The NBA and NHL made it clear to a federal bankruptcy judge on Wednesday that they don't want to live through similar nightmares. So they're giving Diamond Sports Group one month to prove it can stay in business.

"It is imperative, and I cannot emphasize this enough … that we have certainty, one way or another, by June 18," Vincent Indelicato, an attorney representing the NBA, said during a hearing in Houston before Judge Christopher Lopez. "We simply cannot afford to have our next season disrupted by the uncertainty as to whether Diamond will or will not have a viable business."

Attorneys representing MLB and the NHL made similar warnings, each of them skeptical that the Bally Sports Networks, which are owned by Diamond, can survive unless they come to an agreement with Comcast to resume carrying them. Comcast dropped networks like Bally Sports North, and its telecasts of Twins games, on May 1 when the two sides could not agree on a new contract.

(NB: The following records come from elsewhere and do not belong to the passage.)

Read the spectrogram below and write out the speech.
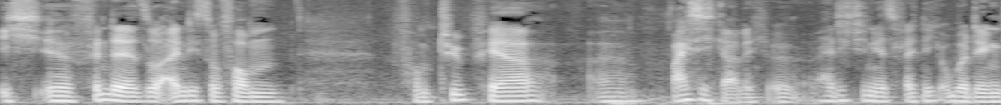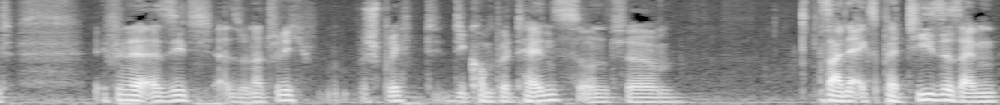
Ich äh, finde so eigentlich so vom, vom Typ her, äh, weiß ich gar nicht, äh, hätte ich den jetzt vielleicht nicht unbedingt. Ich finde, er sieht, also natürlich spricht die Kompetenz und ähm, seine Expertise, sein,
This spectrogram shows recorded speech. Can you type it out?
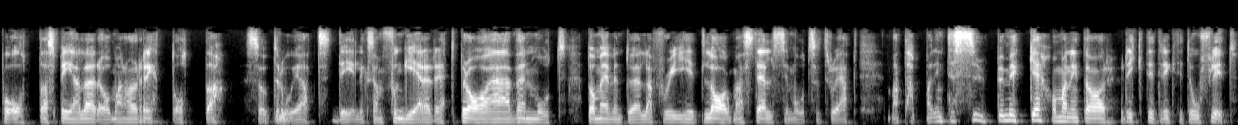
på åtta spelare och man har rätt åtta så tror jag att det liksom fungerar rätt bra även mot de eventuella free hit-lag man ställs emot så tror jag att man tappar inte supermycket om man inte har riktigt, riktigt oflyt.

The three sports leagues all stressed the urgency of solving that dispute — the NBA and NHL because they want to know who will televise their games next season, and MLB for a more critical reason.

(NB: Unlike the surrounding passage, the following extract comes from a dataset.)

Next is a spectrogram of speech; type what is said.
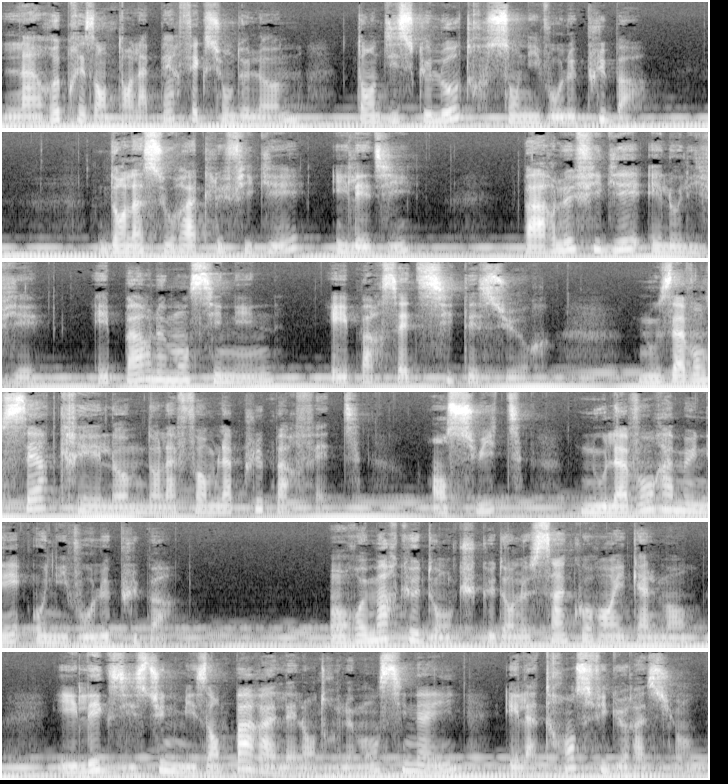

"Now is the beginning of the crest of popularity of baseball. Weather is getting warmer, the teams are out of spring training and the races are beginning to develop," said James Bromley, representing MLB and the 12 teams carried on Bally networks. "And we have teams that are facing substantial problems … because their fans are unable to watch these games."

Diamond's attorney, however, painted a far more positive picture, noting that Diamond is "very close to a new naming-rights deal" to replace its contract with Bally Corp. and provide "a significant source of revenue" that he said validates the bankrupt networks' plan to stay in business. And he pointed out that Diamond has agreed to long-term contracts with Charter Communications, DirecTV and Cox Communications, their other three largest carriers.

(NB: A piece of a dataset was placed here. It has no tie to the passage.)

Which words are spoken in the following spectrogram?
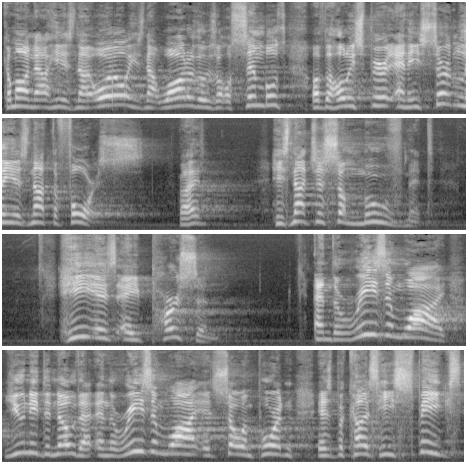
Come on now, he is not oil, he's not water. Those are all symbols of the Holy Spirit, and he certainly is not the force, right? He's not just some movement. He is a person. And the reason why you need to know that, and the reason why it's so important, is because he speaks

"We now have multiyear distribution agreements covering nearly 80 percent of our broadcast footprint, which is a huge accomplishment," said Brian Hermann, the attorney representing Diamond. "We are currently at an impasse with Comcast. … Those things happen from time to time, and they have often been resolved, and we remain optimistic that we can resolve this as well."

Prove it, Bromley challenged.

"While I certainly understand Mr. Hermann's desire to keep feet to the fire, I'm not sure that there's a fire, and I don't know where Comcast's feet are," the attorney said. "This is not the deal that Major League Baseball and its clubs signed up for. And this is not a run-of-the-mill dispute."

Lopez approved Diamond's deal with DirecTV during the hearing — though the three sports leagues complained that they have not been provided with any details of the agreement — and set another hearing for June 4 to update him on the progress of negotiations.

"A lot of good work has been done" in Diamond's efforts to remain in business, Lopez said, "but a lot of questions need to be answered."